-- WORK TASK --
Each record is to be printed again exactly, though not its pictures.

Stored records:
+ + + + +
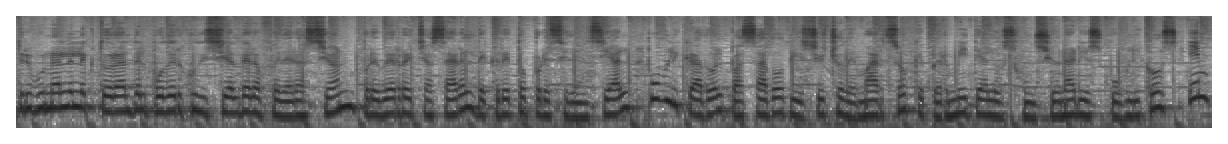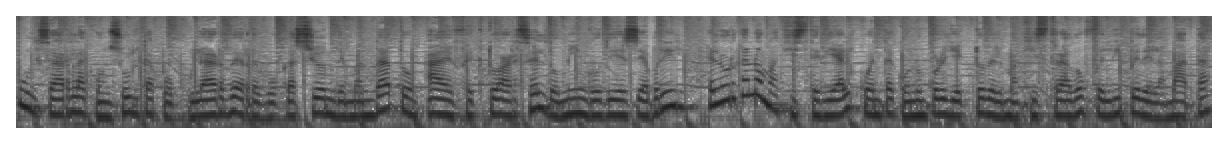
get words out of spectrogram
Tribunal Electoral del Poder Judicial de la Federación prevé rechazar el decreto presidencial publicado el pasado 18 de marzo que permite a los funcionarios públicos impulsar la consulta popular de revocación de mandato a efectuarse el domingo 10 de abril. El órgano magisterial cuenta con un proyecto del magistrado Felipe de la Mata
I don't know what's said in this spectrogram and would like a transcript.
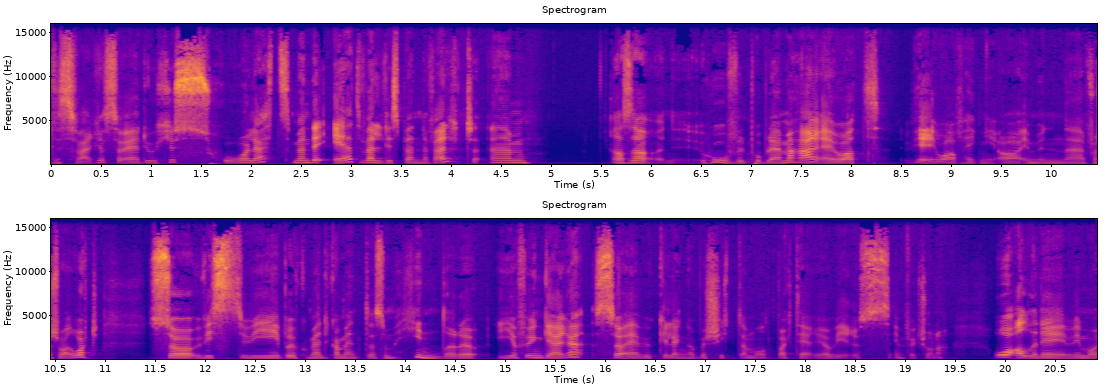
dessverre så er det jo ikke så lett. Men det er et veldig spennende felt. Um, altså, hovedproblemet her er jo at vi er jo avhengig av immunforsvaret vårt. Så hvis vi bruker medikamenter som hindrer det i å fungere, så er vi jo ikke lenger beskytta mot bakterie- og virusinfeksjoner. Og alle de, vi må,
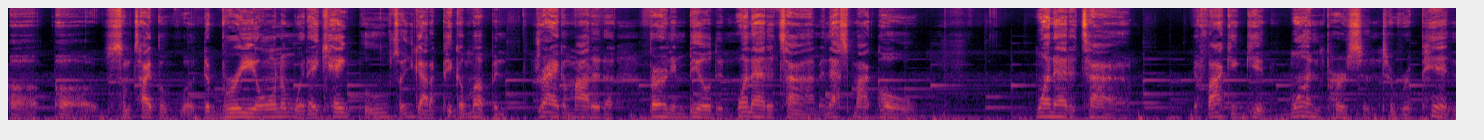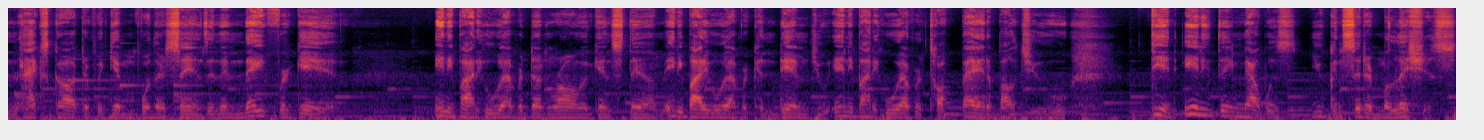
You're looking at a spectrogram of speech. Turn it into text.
a, a some type of uh, debris on them where they can't move. So you got to pick them up and drag them out of the burning building one at a time, and that's my goal. One at a time if I could get one person to repent and ask God to forgive them for their sins, and then they forgive anybody who ever done wrong against them, anybody who ever condemned you, anybody who ever talked bad about you, who did anything that was you considered malicious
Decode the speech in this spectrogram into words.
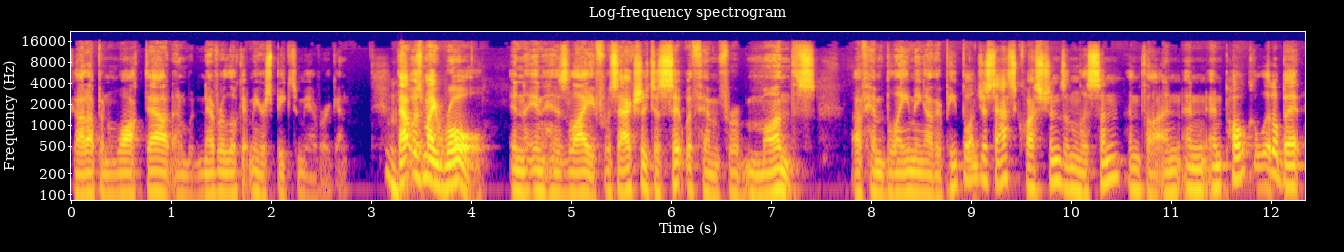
got up and walked out, and would never look at me or speak to me ever again. Hmm. That was my role in in his life was actually to sit with him for months of him blaming other people and just ask questions and listen and thought and and, and poke a little bit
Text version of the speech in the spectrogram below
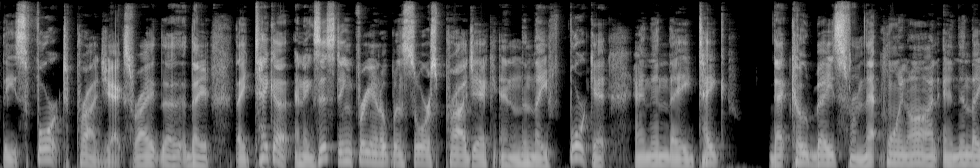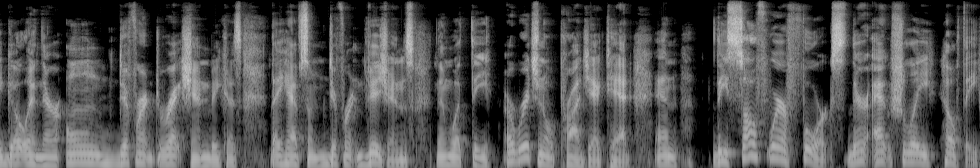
these forked projects, right? They they take a, an existing free and open source project and then they fork it and then they take that code base from that point on and then they go in their own different direction because they have some different visions than what the original project had. And the software forks they're actually healthy.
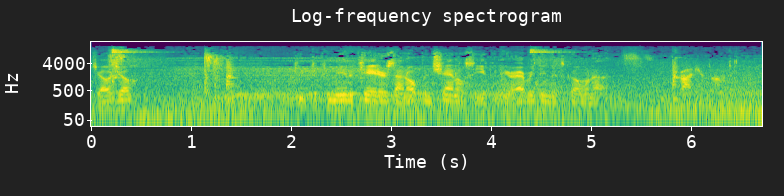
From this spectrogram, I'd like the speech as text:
Jojo, keep the communicators on open channel so you can hear everything that's going on. Roger, boss.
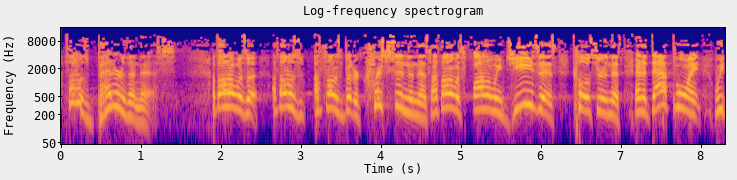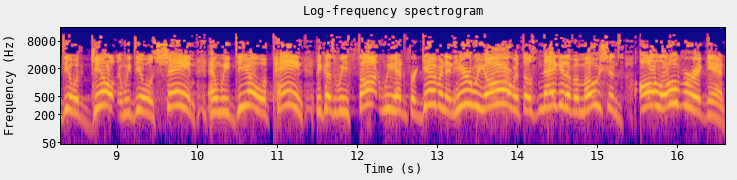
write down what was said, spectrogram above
I thought it was better than this. I thought I was a, I thought I was, I thought I was a better Christian than this. I thought I was following Jesus closer than this. And at that point, we deal with guilt and we deal with shame and we deal with pain because we thought we had forgiven and here we are with those negative emotions all over again.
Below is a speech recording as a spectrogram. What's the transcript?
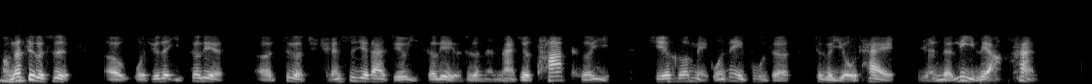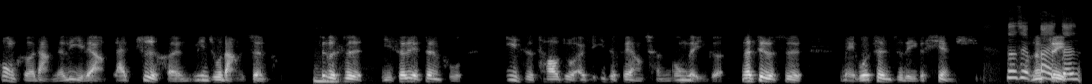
好，那这个是。呃，我觉得以色列，呃，这个全世界大概只有以色列有这个能耐，就是他可以结合美国内部的这个犹太人的力量和共和党的力量来制衡民主党的政府，这个是以色列政府一直操作而且一直非常成功的一个，那这个是美国政治的一个现实。那在拜登。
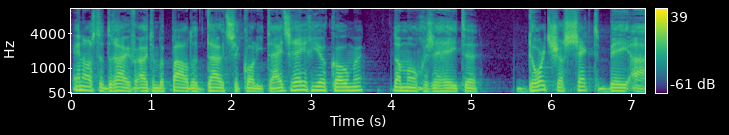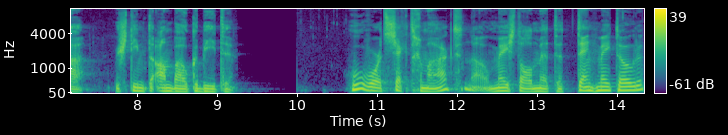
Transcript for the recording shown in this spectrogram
En als de druiven uit een bepaalde Duitse kwaliteitsregio komen, dan mogen ze heten Deutscher Sekt BA, bestimmte aanbouwgebieden. Hoe wordt sect gemaakt? Nou, meestal met de tankmethode.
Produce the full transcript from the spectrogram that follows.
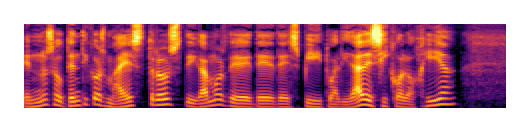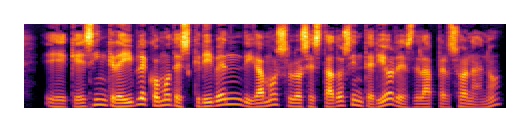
en unos auténticos maestros, digamos, de, de espiritualidad, de psicología, eh, que es increíble cómo describen, digamos, los estados interiores de la persona, ¿no?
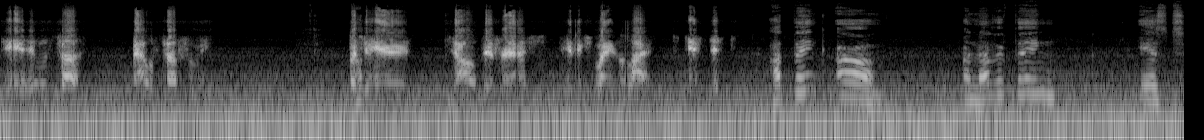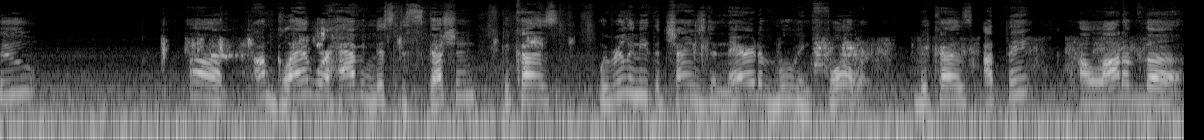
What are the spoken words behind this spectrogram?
it, it was tough. That was tough for me. But to hear y'all different, it explains a lot. I think um, another thing is too. Um, I'm glad we're having this discussion because we really need to change the narrative moving forward. Because I think a lot of the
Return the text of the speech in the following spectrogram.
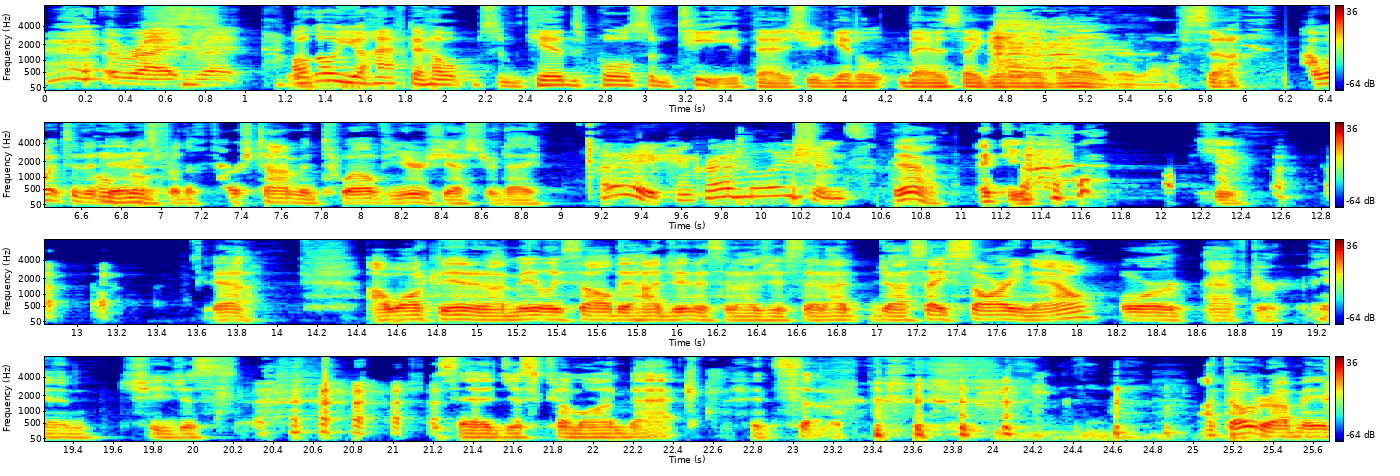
right, right. Although you'll have to help some kids pull some teeth as you get as they get a little bit older, though. So I went to the oh, dentist for the first time in 12 years yesterday. Hey, congratulations! Yeah, thank you, thank you. Yeah, I walked in and I immediately saw the hygienist, and I just said, I, "Do I say sorry now or after?" And she just she said, "Just come on back." And so I told her, I mean,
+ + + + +
-- TASK OUTPUT --
get words out of spectrogram
Tribunal Electoral del Poder Judicial de la Federación prevé rechazar el decreto presidencial publicado el pasado 18 de marzo que permite a los funcionarios públicos impulsar la consulta popular de revocación de mandato a efectuarse el domingo 10 de abril. El órgano magisterial cuenta con un proyecto del magistrado Felipe de la Mata
I don't know what's said in this spectrogram and would like a transcript.
dessverre så er det jo ikke så lett. Men det er et veldig spennende felt. Um, altså, hovedproblemet her er jo at vi er jo avhengig av immunforsvaret vårt. Så hvis vi bruker medikamenter som hindrer det i å fungere, så er vi jo ikke lenger beskytta mot bakterie- og virusinfeksjoner. Og alle de, vi må,
You're looking at a spectrogram of speech. Turn it into text.
a, a some type of uh, debris on them where they can't move. So you got to pick them up and drag them out of the burning building one at a time, and that's my goal. One at a time if I could get one person to repent and ask God to forgive them for their sins, and then they forgive anybody who ever done wrong against them, anybody who ever condemned you, anybody who ever talked bad about you, who did anything that was you considered malicious
Decode the speech in this spectrogram into words.
got up and walked out, and would never look at me or speak to me ever again. Hmm. That was my role in in his life was actually to sit with him for months of him blaming other people and just ask questions and listen and thought and and, and poke a little bit
Text version of the speech in the spectrogram below
these forked projects, right? They they take a, an existing free and open source project and then they fork it and then they take that code base from that point on and then they go in their own different direction because they have some different visions than what the original project had. And the software forks they're actually healthy.
From this spectrogram, I'd like the speech as text:
Jojo, keep the communicators on open channel so you can hear everything that's going on. Roger, boss.
write down what was said, spectrogram above
I thought it was better than this. I thought I was a, I thought I was, I thought I was a better Christian than this. I thought I was following Jesus closer than this. And at that point, we deal with guilt and we deal with shame and we deal with pain because we thought we had forgiven and here we are with those negative emotions all over again.
Below is a speech recording as a spectrogram. What's the transcript?
好，那这个是。呃，我觉得以色列，呃，这个全世界大概只有以色列有这个能耐，就是他可以结合美国内部的这个犹太人的力量和共和党的力量来制衡民主党的政府，这个是以色列政府一直操作而且一直非常成功的一个，那这个是美国政治的一个现实。那在拜登。
Transcript for the recording shown in this spectrogram
En als de druiven uit een bepaalde Duitse kwaliteitsregio komen, dan mogen ze heten Deutscher Sekt BA, bestimmte aanbouwgebieden. Hoe wordt sect gemaakt? Nou, meestal met de tankmethode.
Produce the full transcript from the spectrogram that follows.
en unos auténticos maestros, digamos, de, de espiritualidad, de psicología, eh, que es increíble cómo describen, digamos, los estados interiores de la persona, ¿no?
What are the spoken words behind this spectrogram?
it, it was tough. That was tough for me. But to hear y'all different, it explains a lot. I think um, another thing is too. Um, I'm glad we're having this discussion because we really need to change the narrative moving forward. Because I think a lot of the
Return the text of the speech in the following spectrogram.
right, right. Although you'll have to help some kids pull some teeth as you get as they get a little bit older, though. So I went to the oh, dentist for the first time in 12 years yesterday. Hey, congratulations! Yeah, thank you, thank you. Yeah, I walked in and I immediately saw the hygienist, and I just said, I, "Do I say sorry now or after?" And she just she said, "Just come on back." And so I told her, I mean,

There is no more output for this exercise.